The proposed site for the Donlin gold mine would impact 3,500 acres of wetlands in the Yukon-Kuskokwim Delta.
Credit KYUK

More than 100 residents, six tribes, and one organization in the Yukon-Kuskokwim Delta sent a letter to Gov. Bill Walker protesting the proposed Donlin gold mine. Meanwhile, a national environmental group, Earthjustice, asked the Alaska Department of Environmental Conservation to deny a crucial permit for Donlin.

The Yukon-Kuskokwim River Alliance, a local working group, spearheaded the effort. Other signees included six Y-K Delta tribes: ONC, Tuluksak, Chuloonawick, Kwigillingok, Kongiganak and Nunapitchuk.

The letter pleaded with Gov. Walker and his agency heads to listen to concerns about the mine’s impacts to the subsistence lifestyle and water quality. For instance, the letter says that DEC did not allow enough public participation before giving Donlin its wastewater discharge permit back in May. Gov. Walker voiced his support of the mine earlier this year, making it unclear how he will address the letter.

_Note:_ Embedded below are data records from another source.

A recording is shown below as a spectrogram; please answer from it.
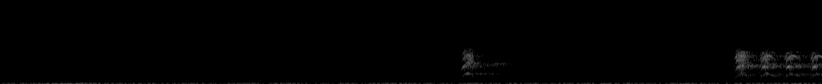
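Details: Far-off dog giving one echoing bark, then a rapid run of four barks, muffled by distance over a quiet low rumble.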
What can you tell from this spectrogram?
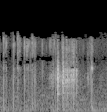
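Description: Dice are thrown and tumble across a hard surface, a quick scatter of small clicks and clatters, fairly quiet, landing five and three for an eight, with no one speaking.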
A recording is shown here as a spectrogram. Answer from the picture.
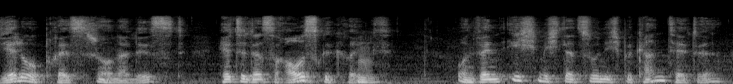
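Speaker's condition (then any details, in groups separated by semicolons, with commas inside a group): Parkinson's disease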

A separate letter from Earthjustice implored the DEC to deny Donlin’s state water quality certification. Earthjustice sent the letter to the agency last week on behalf of four Y-K Delta tribes: ONC, Chuloonawick, Tuluksak, and Kwigillingok. The letter cited concerns over potential water contamination from the mine’s operations and impacts to smelt from increased barge traffic. Without this certification, Donlin can’t develop the mine, which could be one of the biggest gold mines in the world.

Donlin has said repeatedly that it will continue to work with local communities to “address their concerns and misconceptions about the mine.” The company expects to have its major permits out of the way this year. It needs at least 100 before it can begin operating.